Technology transfer is the utilization of technology for a purpose other than which it was originally intended. The objective of technology transfer is to stimulate the economic activity of the country. Technology is viewed as a resource, much the same as land, labor and capital. The development of the body of knowledge surrounding the transfer process is just beginning. The purpose of this study is to assemble the available literature on the subject and synthesize it into an analysis. Also included in this study is a review of the main problem areas that impact the flow of technology. The lack of policy, traditional organization for research and development and the problems of communication and information are reviewed. The experience of other nations is reviewed to gain a broader perspective of what has been accomplished and determine current trends. The Soviet system is of particular interest because much of the literature recommends centralized planning and strict economic control of science and technology, hallmarks of the Soviet system. The British and French offer more comparable systems. The British need for foreign exchange has provided great stimulus in their transfer program. The conclusions and recommendations center around the need for understanding further the process and in general the economic impact of the transfer. Both long term and short term programs are recommended. The short term programs are traditional in their approach. Various organizational structures and incentives are offered. On the other hand, the long term program calls for an in depth analysis of our current position and ascertaining where the country wants to go as an economic power. It is the opinion of the author that the military oriented research and development organizations, specifically the Department of Defense, National Aeronautics and Space Administration and the Atomic Energy Commission, offer the greatest potential for initial federal government effort in managing the transfer of technology.
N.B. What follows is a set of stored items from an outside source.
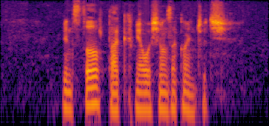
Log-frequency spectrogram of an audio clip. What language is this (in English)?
Polish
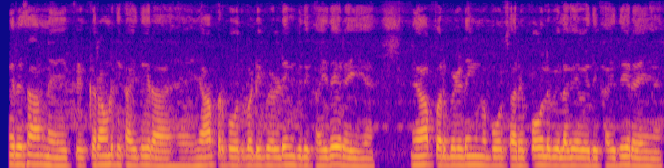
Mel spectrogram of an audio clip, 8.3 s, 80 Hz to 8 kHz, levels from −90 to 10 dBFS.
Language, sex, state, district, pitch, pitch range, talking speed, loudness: Hindi, male, Haryana, Charkhi Dadri, 140 Hz, 135-145 Hz, 230 wpm, -14 LUFS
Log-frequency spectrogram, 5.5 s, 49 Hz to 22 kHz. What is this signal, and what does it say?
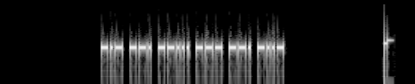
Morse code, heard as a keyed tone, about 38 wpm, 700 Hz. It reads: KG7OGX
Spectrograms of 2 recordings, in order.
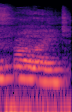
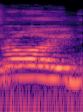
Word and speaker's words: Freud: I don't know how to pronounce his name. – Freud. – Yeah, you say it out loud again. – Freud. – Thank you. – Freud.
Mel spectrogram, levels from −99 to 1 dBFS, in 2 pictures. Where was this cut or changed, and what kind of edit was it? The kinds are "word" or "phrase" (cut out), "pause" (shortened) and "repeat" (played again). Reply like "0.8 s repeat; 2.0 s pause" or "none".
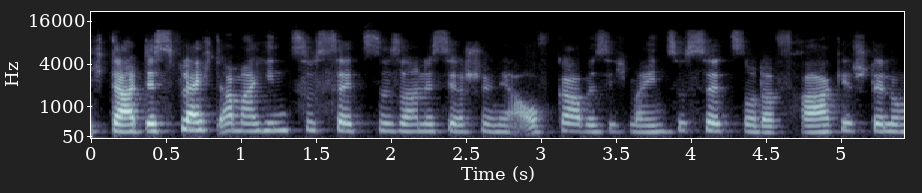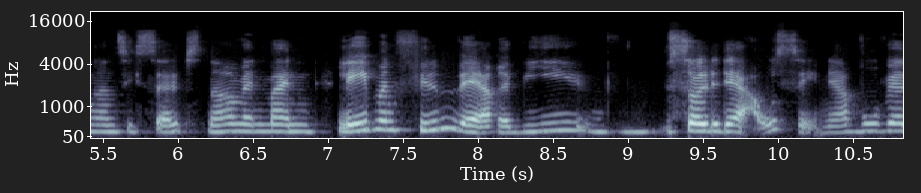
7.0 s pause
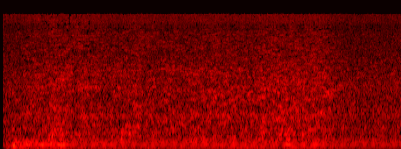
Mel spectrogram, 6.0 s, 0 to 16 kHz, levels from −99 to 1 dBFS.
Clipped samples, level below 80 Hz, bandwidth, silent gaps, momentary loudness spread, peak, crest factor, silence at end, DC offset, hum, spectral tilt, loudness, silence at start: under 0.1%; -74 dBFS; 11.5 kHz; none; 5 LU; -44 dBFS; 16 dB; 0 s; under 0.1%; 60 Hz at -70 dBFS; -3 dB/octave; -59 LUFS; 0.05 s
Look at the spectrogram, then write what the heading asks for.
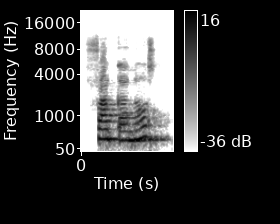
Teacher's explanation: Fácanos, F inicial pasa a H, C inicial, K, o sea, la oclusiva velar sorda, pasa a G, perdón, se sonoriza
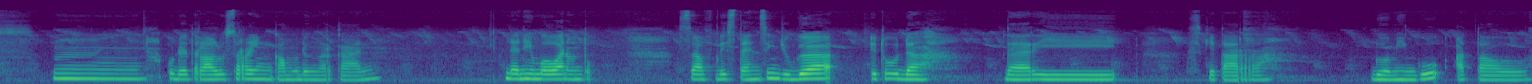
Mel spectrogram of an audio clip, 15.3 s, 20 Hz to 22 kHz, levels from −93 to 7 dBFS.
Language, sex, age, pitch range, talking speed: Indonesian, female, 20-39, 170-195 Hz, 75 wpm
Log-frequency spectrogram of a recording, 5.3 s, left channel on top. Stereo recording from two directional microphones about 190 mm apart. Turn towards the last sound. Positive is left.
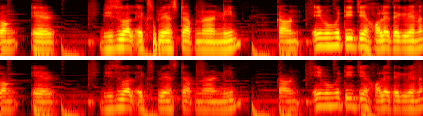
turn(degrees=35)  # may be behind; listen again after turning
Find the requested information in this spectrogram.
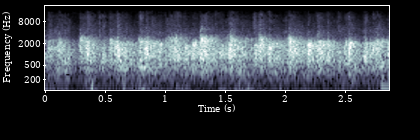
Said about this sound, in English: So let me get out of the way and welcome Minister Luik to the podium and then get into a great discussion. With your applause, please join me in we- welcoming Minister Jüri Luik.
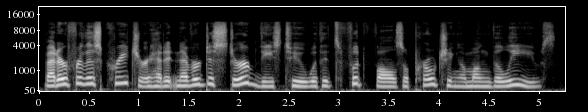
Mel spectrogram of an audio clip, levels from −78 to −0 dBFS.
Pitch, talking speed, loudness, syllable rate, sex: 215 Hz, 195 wpm, -19 LUFS, 5.7 syllables/s, female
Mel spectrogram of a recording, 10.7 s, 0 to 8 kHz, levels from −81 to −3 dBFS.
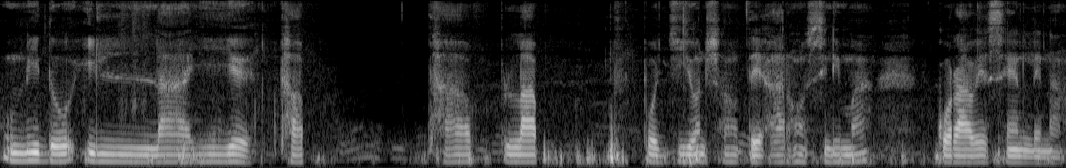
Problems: background conversations at intervals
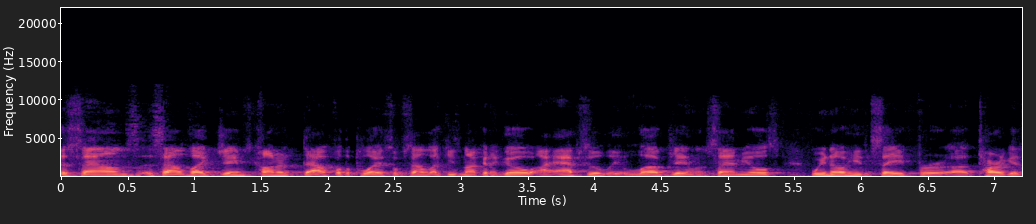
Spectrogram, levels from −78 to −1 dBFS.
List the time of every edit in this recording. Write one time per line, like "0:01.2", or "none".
0:06.1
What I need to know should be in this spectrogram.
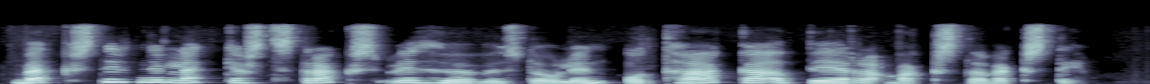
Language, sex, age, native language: Icelandic, female, 30-39, Icelandic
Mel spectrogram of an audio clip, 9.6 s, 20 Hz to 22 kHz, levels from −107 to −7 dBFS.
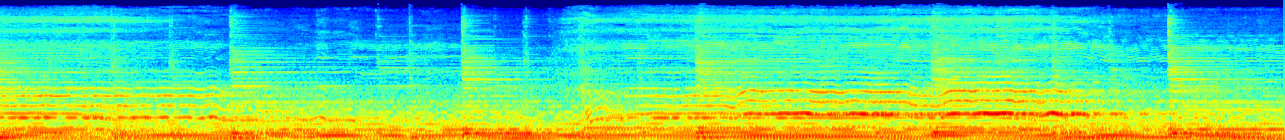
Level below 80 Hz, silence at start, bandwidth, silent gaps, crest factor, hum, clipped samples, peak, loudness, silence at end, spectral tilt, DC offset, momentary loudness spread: -36 dBFS; 0 s; 17.5 kHz; none; 14 dB; none; under 0.1%; -10 dBFS; -24 LUFS; 0 s; -7 dB/octave; 0.3%; 6 LU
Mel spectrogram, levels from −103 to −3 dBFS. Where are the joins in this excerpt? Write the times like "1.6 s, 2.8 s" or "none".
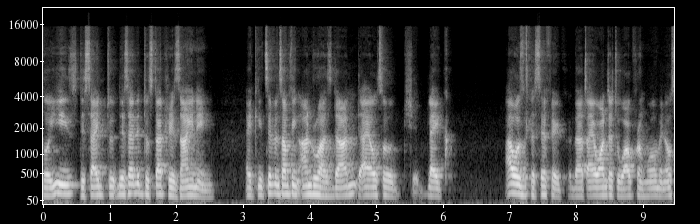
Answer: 4.7 s, 7.2 s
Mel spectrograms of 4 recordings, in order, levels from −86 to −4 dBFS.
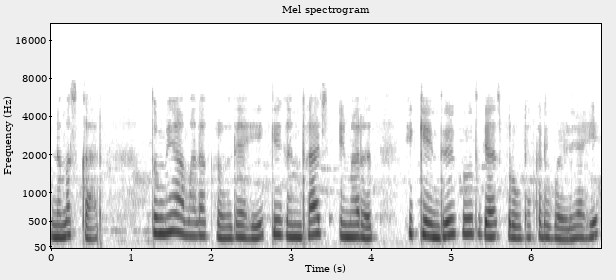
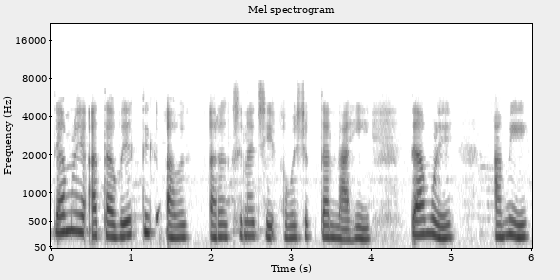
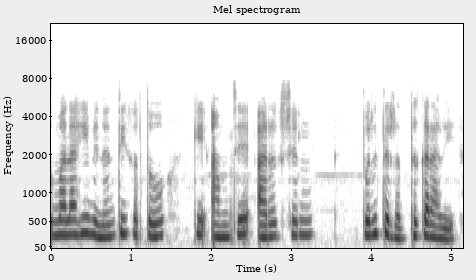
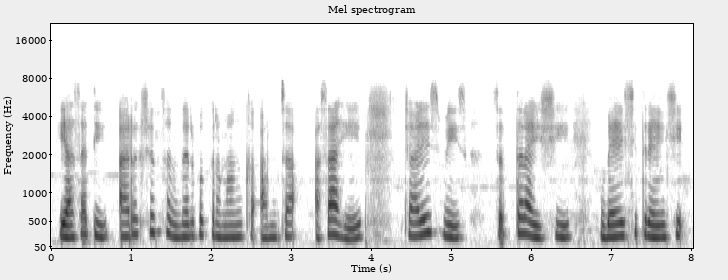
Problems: none marked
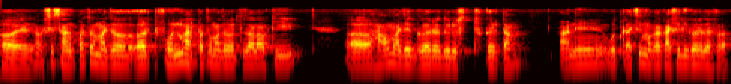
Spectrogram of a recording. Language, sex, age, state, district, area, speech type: Goan Konkani, male, 30-45, Goa, Salcete, urban, spontaneous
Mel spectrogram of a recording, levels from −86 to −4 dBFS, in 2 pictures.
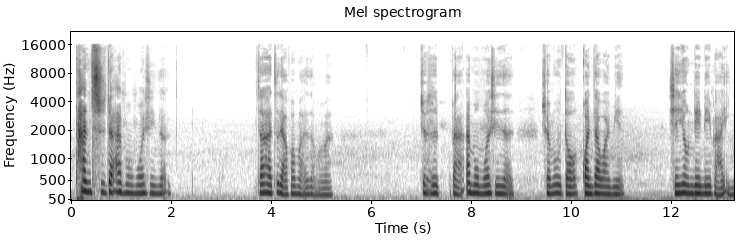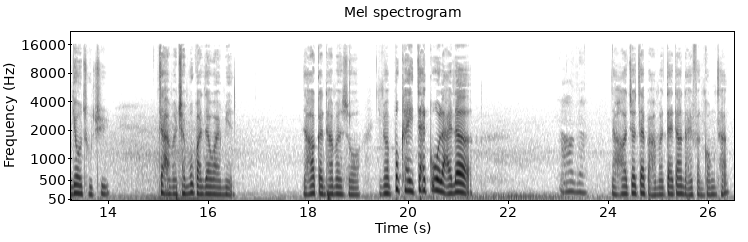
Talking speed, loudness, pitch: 190 characters per minute, -23 LUFS, 175 Hz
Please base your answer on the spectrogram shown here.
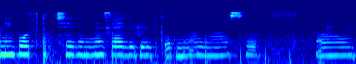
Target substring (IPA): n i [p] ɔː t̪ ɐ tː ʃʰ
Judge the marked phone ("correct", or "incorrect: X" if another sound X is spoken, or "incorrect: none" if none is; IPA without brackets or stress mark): incorrect: b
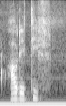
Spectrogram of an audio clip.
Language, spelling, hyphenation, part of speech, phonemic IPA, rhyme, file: Dutch, auditief, au‧di‧tief, adjective, /ˌɑu̯.diˈtif/, -if, Nl-auditief.ogg
- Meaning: auditory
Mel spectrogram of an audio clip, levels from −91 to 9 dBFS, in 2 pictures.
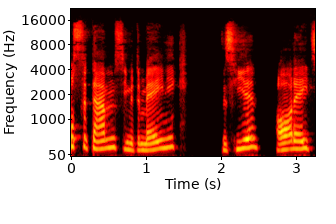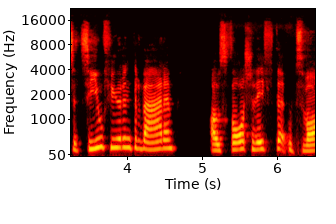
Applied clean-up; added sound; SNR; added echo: neural mask model Resemble Enhance denoiser.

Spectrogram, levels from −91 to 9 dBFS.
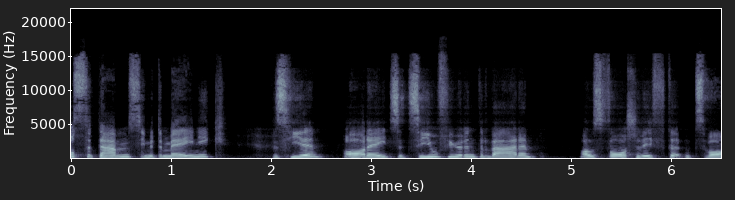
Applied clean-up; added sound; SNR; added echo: neural mask model DeepFilterNet 3.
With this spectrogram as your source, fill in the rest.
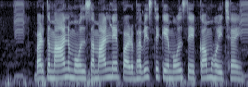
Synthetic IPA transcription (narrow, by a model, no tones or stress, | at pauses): bəɾt̪əmanmolsəmanːəpəɾbʱəʋɪsjəkemolsekəmɦojt͡ʃʰɛ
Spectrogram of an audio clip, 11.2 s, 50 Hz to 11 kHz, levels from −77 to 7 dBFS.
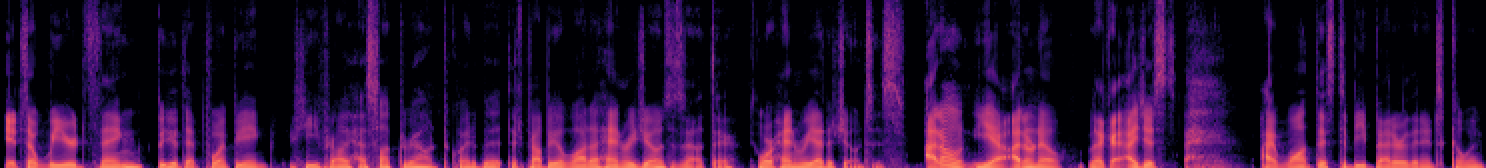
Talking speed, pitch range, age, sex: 260 wpm, 120-155 Hz, 20-39, male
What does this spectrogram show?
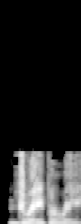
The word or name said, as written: draperied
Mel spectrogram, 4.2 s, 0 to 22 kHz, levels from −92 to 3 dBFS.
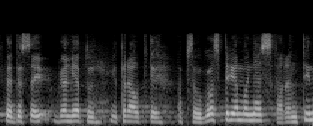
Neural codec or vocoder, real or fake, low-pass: codec, 16 kHz, 1 kbps, X-Codec, HuBERT features, trained on general audio; fake; 7.2 kHz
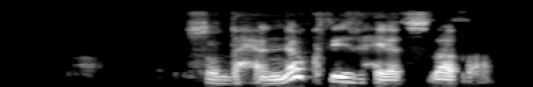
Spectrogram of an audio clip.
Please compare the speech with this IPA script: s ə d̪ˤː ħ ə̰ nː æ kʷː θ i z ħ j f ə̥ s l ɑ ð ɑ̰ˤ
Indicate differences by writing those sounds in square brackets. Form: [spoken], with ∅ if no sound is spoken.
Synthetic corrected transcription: s ə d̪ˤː ħ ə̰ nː æ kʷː θ i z ħ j [θ] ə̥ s l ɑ [θ] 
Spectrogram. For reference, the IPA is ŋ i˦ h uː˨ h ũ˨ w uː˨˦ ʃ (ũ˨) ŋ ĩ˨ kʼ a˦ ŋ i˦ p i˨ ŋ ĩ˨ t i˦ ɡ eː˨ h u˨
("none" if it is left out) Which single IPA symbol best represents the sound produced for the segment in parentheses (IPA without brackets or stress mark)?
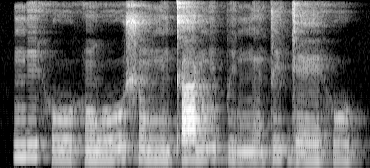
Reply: ũ˨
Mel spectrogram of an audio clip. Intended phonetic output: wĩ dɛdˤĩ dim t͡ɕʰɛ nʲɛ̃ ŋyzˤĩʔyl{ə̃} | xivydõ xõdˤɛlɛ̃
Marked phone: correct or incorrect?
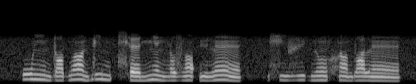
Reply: incorrect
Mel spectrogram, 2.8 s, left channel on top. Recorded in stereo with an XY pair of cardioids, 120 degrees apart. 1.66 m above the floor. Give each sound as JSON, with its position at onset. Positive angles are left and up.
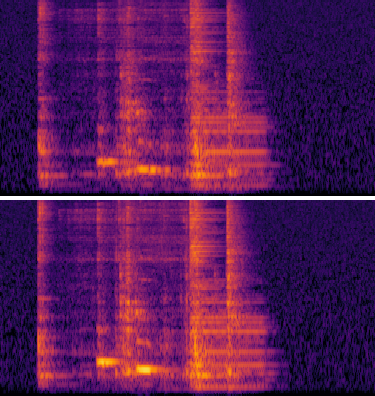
{"t": 0.3, "sound": "a chime", "azimuth_deg": -55, "distance_m": 0.9}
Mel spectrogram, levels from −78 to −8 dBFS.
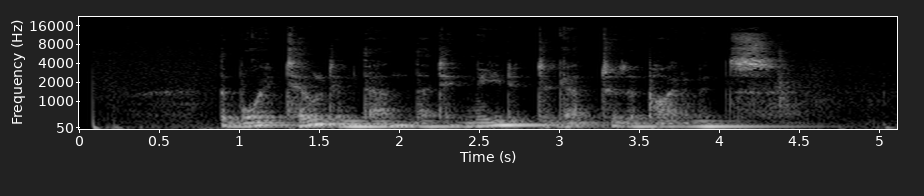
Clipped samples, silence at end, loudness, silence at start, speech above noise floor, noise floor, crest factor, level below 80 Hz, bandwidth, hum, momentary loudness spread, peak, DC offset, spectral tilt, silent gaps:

Level of Degree
School of Public Administration
First Committee Member (Chair)
Albert H. Rosenthal
Second Committee Member
Donald Winston Smithburg
Third Committee Member
Gerald Joseph Boyle
I am indebted to the United States Air Force and the University of New Mexico for the opportunity to participate in the Fellowship Program in Public Science Policy and Administration and to conduct this research program. Special thanks go to Mr. Martin M. Aldora and Mr. Donald Hollingsworth. Special appreciation is extended to Dr. Albert H. Rosenthal, Director of the Program for Advanced Study in Public Science Policy and Administration, Dr. Donald W. Smithburg and Dr. Gerald J. Boyle for their expert advice, counsel and encouragement in writing this manuscript. In addition and most important, I would like to acknowledge the tremendous moral support (also typing) of my wife, Kathryn. Appreciation is also in order for Jennifer, Andrew and Katie whose presence during the writing of this document has provided additional motivation and pleasure.
Nock, Michael H.. "Technology Transfer In The Administration Of Military-Oriented Research And Development Programs.." (1974). https://digitalrepository.unm.edu/padm_etds/96